Perhaps the answer is to combine all four approaches, as Nicolai would probably recommend: reduce expenses, increase/maintain ABCR, increase productivity, and increase percent retained through referrals. So let’s combine all four things:
- Reduce Occupancy by 50%, Salary by 25%, G/A by 50%
- Maintain ABCR at 2.5% per side
- Increase agent productivity by 25%
- 30% of buyer transactions are broker-generated, with 25% referral fee
The net result of all four things is $33.75M in GCI, 20% retained for Company Dollar of $6,626,250 vs. Expenses of $5,906,250 for a net profit of $720K or 2.1% profit margin.
Considering that Bank of America is offering a CD at a fixed rate of 2.50%… I’m not sure that 2.1% profit margins are the future of the industry.
Reducing the Cost of Revenue
As I see it, if the analysis is not enormously flawed, any new model that will rescue the brokerage industry from its current morass will need to address the single biggest expense item: Cost of Revenue. This is a tricky proposition, of course, since commission splits are being forced upwards, not downwards today — and since those are variable, dependent costs. Until there’s a transaction, the broker has no expense — even if giving away 90% of the revenues to the agent, at least he’s not sinking in money in the absence of revenues.
At the same time, however, the numbers strongly suggest that the single biggest contributor to financial success or failure is the split percentage. At 80% as the top split, Simulacra was making money, even loaded down with huge expenses; at 90% as the top split, Simulacra has to do all kinds of things, make all sorts of changes, in order to make less money (2.1% profit margin vs. 2.5% profit margin). The implication then is that whatever model the future has in store must somehow figure a way to recruit, retain, and make productive agents at lower splits.
Take the original 80% as top split model for Simulacra; if I do nothing else but move my Tier 1 Agents from an 80% split to a 75% split, I double my profits from $675K to $1.33M. Put everyone on 60% splits and Simulacra is now pumping out $4M in profits, a 15% margin — which is more than enough extra money to double the marketing spend and increase Salary by 50% (e.g., add support headcount), and still net more money than the old model.

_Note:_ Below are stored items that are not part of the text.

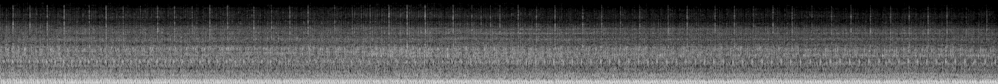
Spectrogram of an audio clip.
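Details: Kawasaki ZR-7S idling: a light, fast ticking rides over a steady idle and keeps pace with engine speed; the source of the tick is unclear.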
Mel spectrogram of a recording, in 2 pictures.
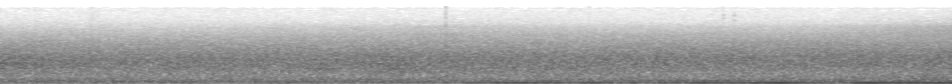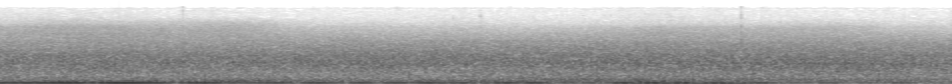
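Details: Steady low rumble of passing traffic and engine noise fills the recording, with no clear animal voice.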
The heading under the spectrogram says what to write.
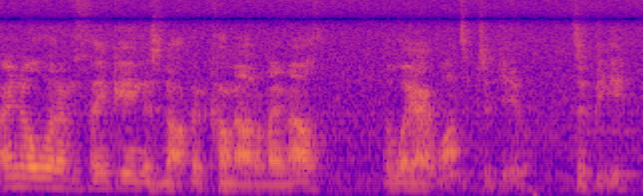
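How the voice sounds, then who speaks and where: Over noticeable background noise and audible room echo, a man speaks at a medium pitch with ordinary pitch variation. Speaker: fursuit vlogger. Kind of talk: casual vlog monologue. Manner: halting.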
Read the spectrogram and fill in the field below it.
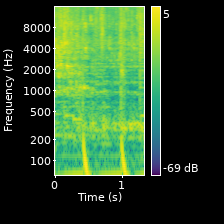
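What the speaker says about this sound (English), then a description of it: "we're gonna go ahead and pour this into whatever container you wanna store your yogurt in" Homemade yogurt-and-milk mixture is poured into a storage container, giving a soft, steady liquid trickle with two brief gurgles; the pour is quiet and close, with no talking.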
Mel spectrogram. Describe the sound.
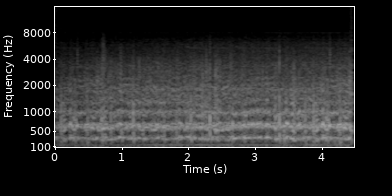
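Flies buzzing, a recorded insect sound played from a music album: a continuous, quiet, droning whine that holds steady throughout, with no voices.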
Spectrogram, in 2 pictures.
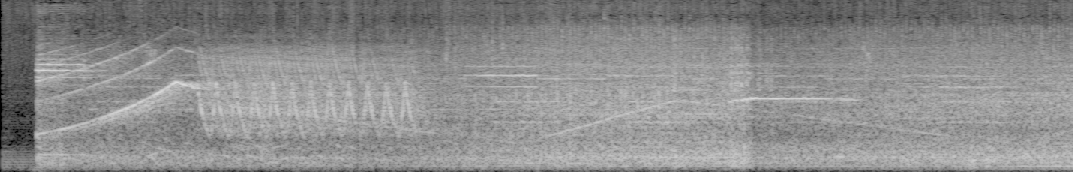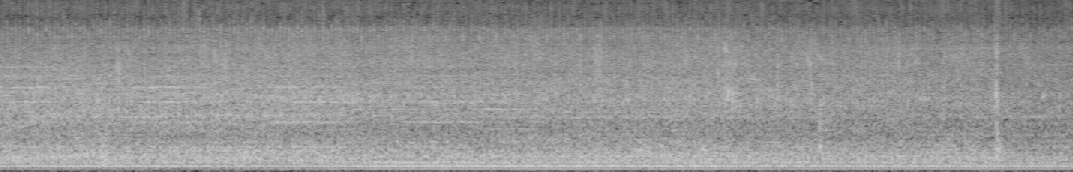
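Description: A siren winds up in a rising wail, switches to a rapid yelp, rises again and holds a steady tone, over the first nine seconds or so. After that, a steady low hum runs under a noisy background.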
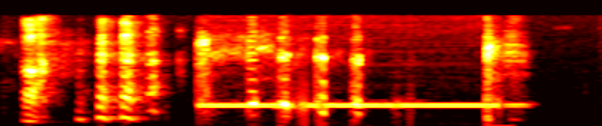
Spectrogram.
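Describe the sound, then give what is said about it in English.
A steady, unbroken mid-pitched phone dial tone drones for about two seconds after the caller hangs up again, with voices talking over the start and briefly over its end. “He hung up again.”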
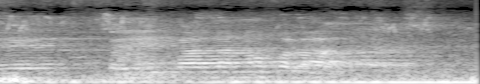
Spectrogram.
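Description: A person's voice calling out in a drawn-out, wavering shout from about half a second in, over a steady low rumble.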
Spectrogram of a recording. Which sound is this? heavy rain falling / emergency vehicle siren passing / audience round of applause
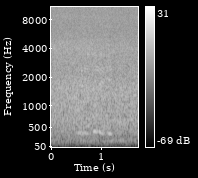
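heavy rain falling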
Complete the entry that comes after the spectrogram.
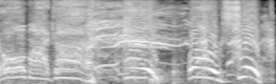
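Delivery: high, loud startled yell; startled shout. Retold or imitated. Javier startled in his chair, shrieking high and loud. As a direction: jump out of your skin and shout. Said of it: "jumps out the fucking chair".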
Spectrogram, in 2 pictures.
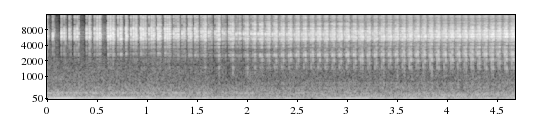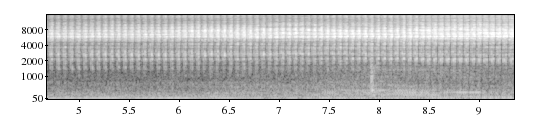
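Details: Loud grasshoppers with a high, rapidly pulsed rasp, starting softer after a few clicks and swelling steadily louder over nine seconds.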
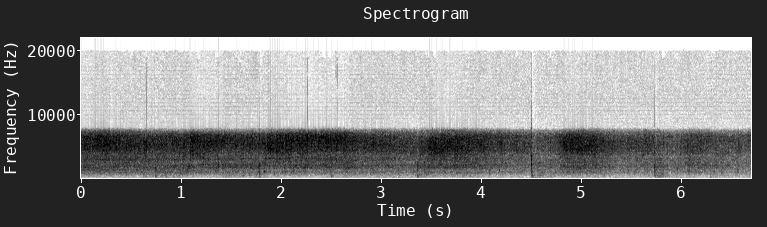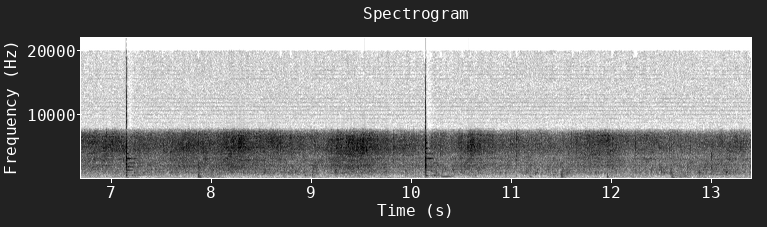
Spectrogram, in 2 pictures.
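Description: Chole masala simmers and is stirred in a pan, a loud constant bubbling hiss with occasional sharp clicks and taps of the spoon against the pan.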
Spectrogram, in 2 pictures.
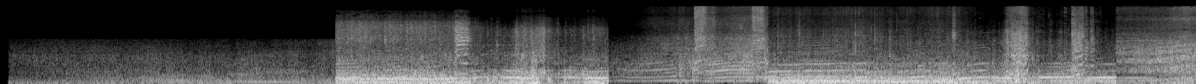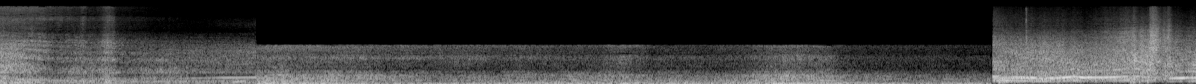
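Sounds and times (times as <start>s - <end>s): car engines revving hard: 1.2s - 14.6s, 21.9s - 23.9s.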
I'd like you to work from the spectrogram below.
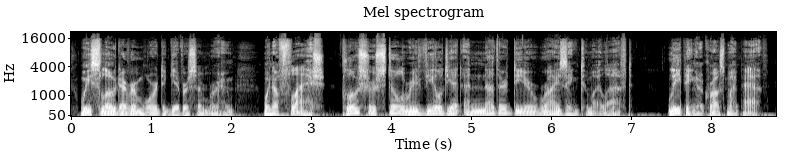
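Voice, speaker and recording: A man narrating a written story expressively, in measured, dramatic short phrases. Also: low-pitched, creaky, no echo, studio quality.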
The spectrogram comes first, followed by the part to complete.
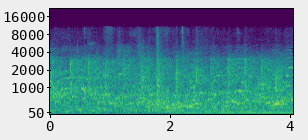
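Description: Indistinct voices of many people talking in a large, echoing indoor sports hall, with a few short sharp clicks among them.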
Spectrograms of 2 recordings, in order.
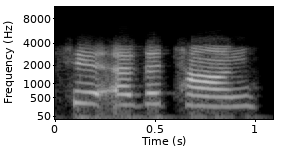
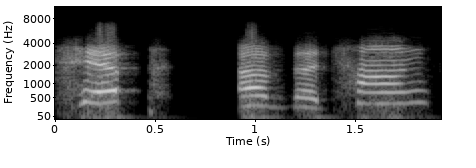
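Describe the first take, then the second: First: The T and P sounds are mumbled and blurred. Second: The T and P sounds are clearly pronounced. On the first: The speaker calls it wrong. "That's not articulating" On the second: The speaker calls it right. "I should hear a T and a P"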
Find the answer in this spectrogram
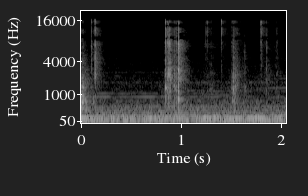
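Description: Faint clicks and taps of a fountain pen and its cap being handled, with one sharper click just under a second in and a few lighter ticks after it.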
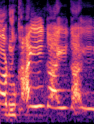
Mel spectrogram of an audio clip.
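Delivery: very high, loud imitated yelps; yelping kicked dog. Dog kicked by angry child, yelping. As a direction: yelp like a hurt dog, hammed-up. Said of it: "Ditendanglah anjing".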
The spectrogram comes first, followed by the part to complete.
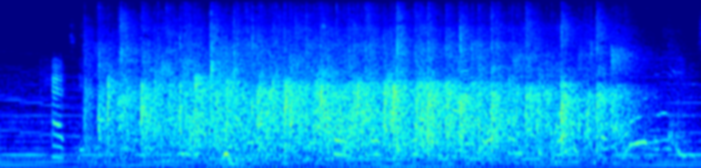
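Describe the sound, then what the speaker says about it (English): A sound-alert applause effect plays as a dense crowd clapping and cheering, rising quickly and holding steady for several seconds before fading, with no talking over it. "Sound alert applause."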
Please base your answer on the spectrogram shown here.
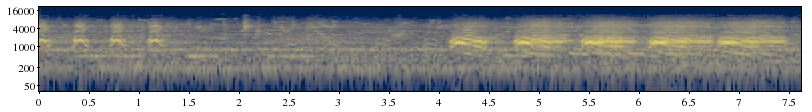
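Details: Crows calling at dawn: a distant series of three caws, then a louder close run of harsh, nasal caws repeated roughly every 0.7 seconds, with faint background birdsong.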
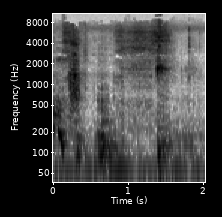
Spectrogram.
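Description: Quiet room tone with two faint, short soft knocks, about half a second and a second and a half in, after the tail of a spoken word at the very start.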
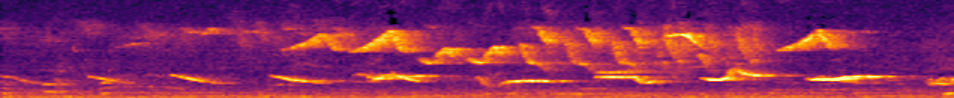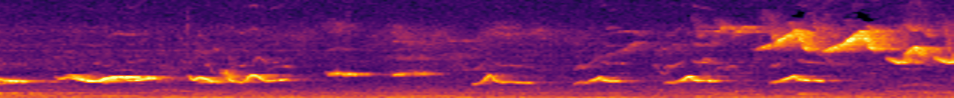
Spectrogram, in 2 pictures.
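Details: Pale-breasted thrush from Brazil in full song: repeated short whistled slurs, some rising sharply, mixed with higher twittering notes in dense bursts, a varied and lively phrase with little pause.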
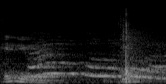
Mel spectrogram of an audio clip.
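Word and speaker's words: Inuit: it they say Inu everybody always call him Eskimo but that's not right it's Inu for us in our language really have a name like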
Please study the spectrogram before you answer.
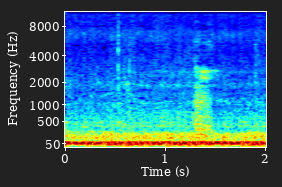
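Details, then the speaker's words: Charger (Jezebel) V8 at first fire after final assembly, up to temperature, exhaust reconnected: a deep, loud lumpy rumble at steady idle with no knocks or ticks, seemingly louder than before; normal healthy idle. "it's good to hear this thing rumbling again i think louder and i remember being with the open zoomies yeah it sounds good"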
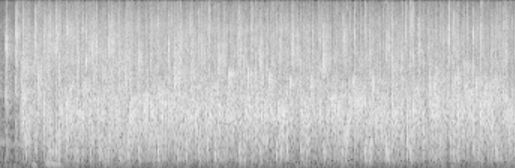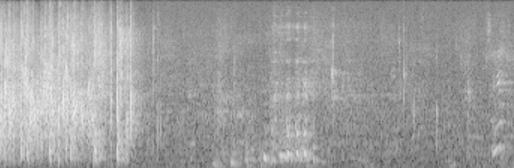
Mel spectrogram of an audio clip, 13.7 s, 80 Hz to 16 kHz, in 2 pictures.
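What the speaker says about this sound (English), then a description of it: "A big applause for Flitterkriz" Sustained, dense audience applause fills a PonyCon Holland 2023 convention panel hall for Flitterkriz, holding steady for about eight seconds before dropping off sharply to a quiet room with scattered low voices.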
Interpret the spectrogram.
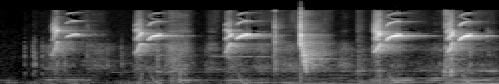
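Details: White-rumped shama singing in the styles called ngeplong and ngorok: six loud, bright whistled phrases about a second apart, each a sharp rising-and-falling whistle with overtones, one phrase a harsher rasping burst, over a quiet background.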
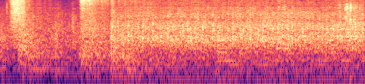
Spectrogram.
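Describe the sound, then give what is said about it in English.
A bin lorry idles with a steady, noisy engine rumble, punctuated early on by a few sharp thumps and bangs as bin bags are thrown into the back of the truck, before the droning engine carries on alone. “Maggie throws them into the back of the truck.”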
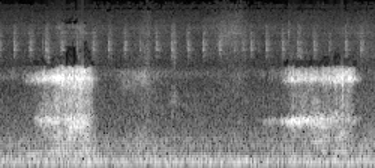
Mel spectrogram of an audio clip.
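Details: Adult male snoring loudly with mouth open: two rattling snores on breathing in, about four seconds apart, separated by quiet breathing out.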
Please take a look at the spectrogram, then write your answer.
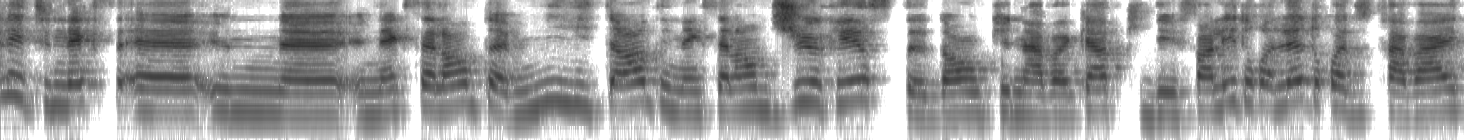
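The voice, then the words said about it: Québécois French accent. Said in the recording (French): “mon petit accent québécois”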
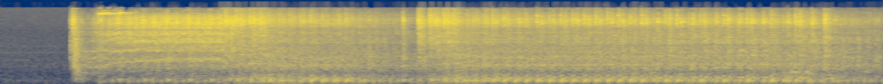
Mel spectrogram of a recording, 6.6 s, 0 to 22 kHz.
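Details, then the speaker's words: Case 446 tractor at its first start during restoration, after rewiring fixed a no-spark fault with the carburettor solenoid clicking: it fires and settles into a steady, even low putter at low idle with no throttle connected. "theoretically I don't have any throttle so it's at low idle"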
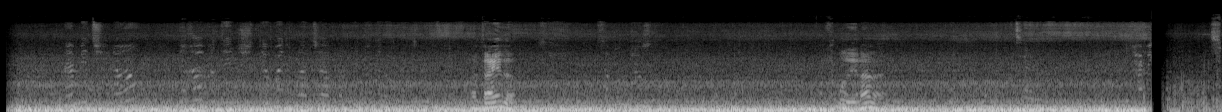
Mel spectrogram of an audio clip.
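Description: Car driving along a road, heard from inside: a steady, loud low rumble of road and wind noise that cuts off abruptly near the end.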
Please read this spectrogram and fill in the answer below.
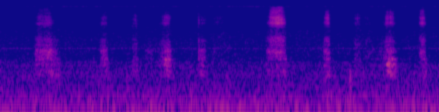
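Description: Faint, short scratches of a felt-tip marker writing on a surface, about seven strokes at irregular intervals, as fraction bars and numbers are drawn.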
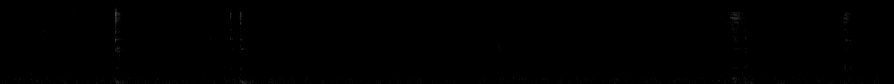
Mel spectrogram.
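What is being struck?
Vine wood stick and knife blade.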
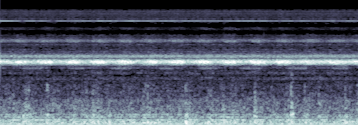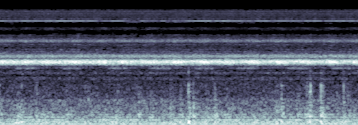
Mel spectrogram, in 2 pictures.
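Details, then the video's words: At Lake Arrowhead in California, crickets keep up a constant shrill ringing trill that never pauses, with thin upper overtones, set against quiet low background hum and occasional brief ticks. "crickets chirping lake arrowhead"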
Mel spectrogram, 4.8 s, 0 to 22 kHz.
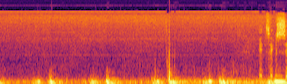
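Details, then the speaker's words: Woman with an abnormal mitral valve; regular heart sounds near 65 a minute, then a loud musical honk that changes with her breathing effort: honking tricuspid regurgitation murmur. "by her ventilatory effort because of the increase in right ventricular blood volume it has a very distinctive character it says like a honk"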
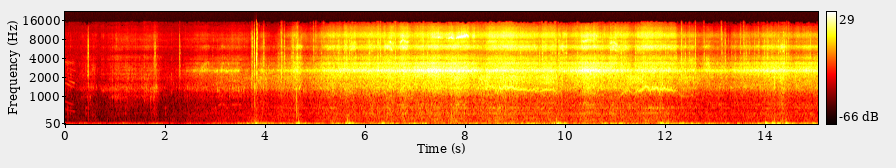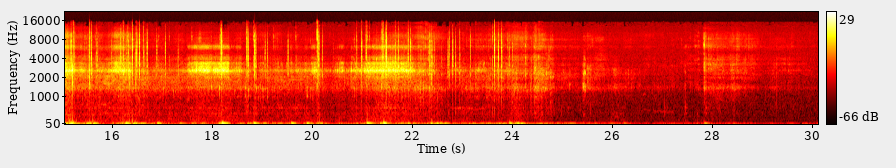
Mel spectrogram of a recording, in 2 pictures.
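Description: Skis sliding and scraping over firm snow on a fast downhill run, with wind rushing over the camera's microphone. It builds to its loudest in the first half, has sharper scrapes on the turns, and eases off near the end as the skier slows.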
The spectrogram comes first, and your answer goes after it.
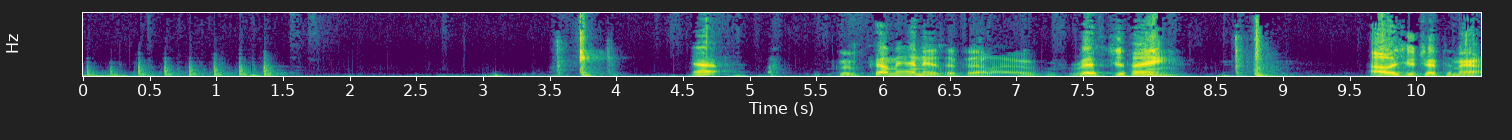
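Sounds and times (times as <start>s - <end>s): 
knocking on a door: 0.0s - 1.6s
speech: 4.6s - 4.9s, 5.7s - 8.3s, 9.6s - 10.4s.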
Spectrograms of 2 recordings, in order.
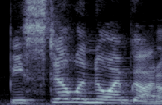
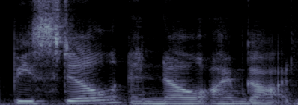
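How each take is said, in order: First: Said in the usual way. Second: Slow, soft, settled calm; a still, reassuring voice of God, slowly; calm divine voice. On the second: Retold or imitated. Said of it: "all I heard was".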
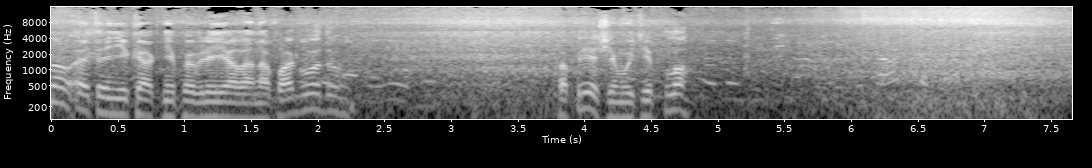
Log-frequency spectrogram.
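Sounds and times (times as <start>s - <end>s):
speech: 0.0s - 2.4s, 3.8s - 4.9s
people splashing in sea waves: 0.0s - 7.6s
sea waves washing: 0.0s - 7.6s
faint indistinct voices: 1.6s - 7.6s.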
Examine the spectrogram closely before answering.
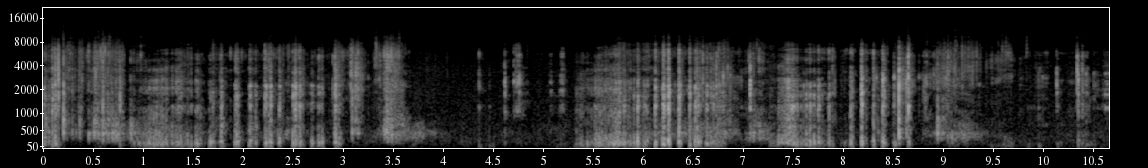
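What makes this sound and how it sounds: A solid oval bar of green soap, held in the hand, is shaved with a utility knife blade, scraping off curls. It makes a dense run of fast, crisp scraping crackles with bright edges. Bursts of shaving are broken by a short quiet pause near the middle.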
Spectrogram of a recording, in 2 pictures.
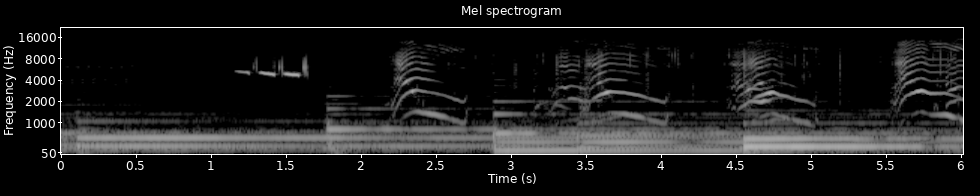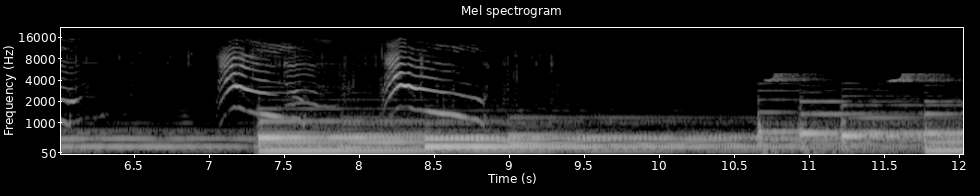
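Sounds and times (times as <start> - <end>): kitten meowing: 2.2 - 6.4, 7.0 - 9.1.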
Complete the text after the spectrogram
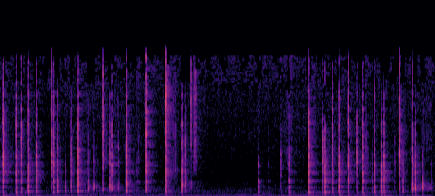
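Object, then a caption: Small round metal speaker. Long fingernails tap rapidly on the top of a small round, puck-shaped metal speaker with a brushed metal side, resting on a white cloth. The taps are short, dry clicks with a hollow, woody tone. They come in quick bursts, thin out briefly in the middle, then pick back up.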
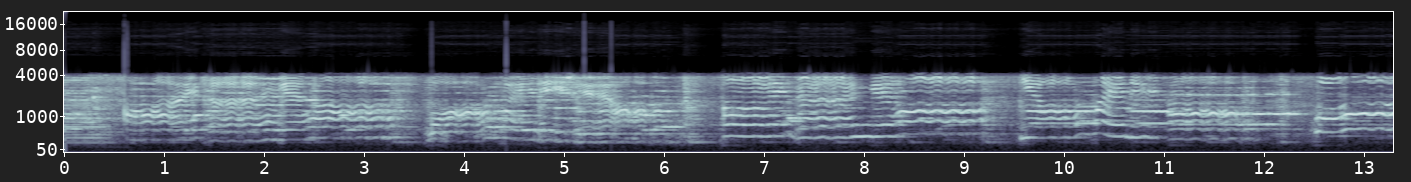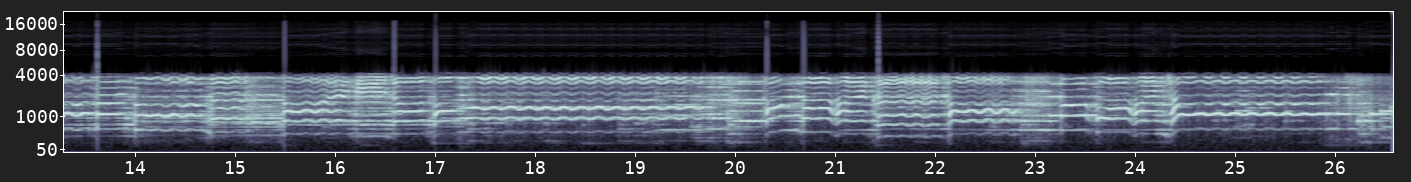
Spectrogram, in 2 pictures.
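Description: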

In a sense, this is truly obvious; it’s so obvious that it oughta be an uninteresting truism. If you keep more of what you make, then your profits are higher. Like, DUH! Yet, this is the sacred cow that can’t be touched in real estate brokerage today. All the talk, all the dancing around issues of value, independent contractor vs. employee, profit sharing, etc. etc. are all attempts not to address the central issue of agent splits.
If, as Nicolai suggested in his original post, the status quo cannot hold… then I dare say that whatever replaces the status quo will be one where the brokerage is able to reduce the cost of revenue: the agent split. In upcoming parts, I hope to examine a couple of those models to see how they work out numerically.
As always, criticism, comments, error correction, and reasoned debate are welcome.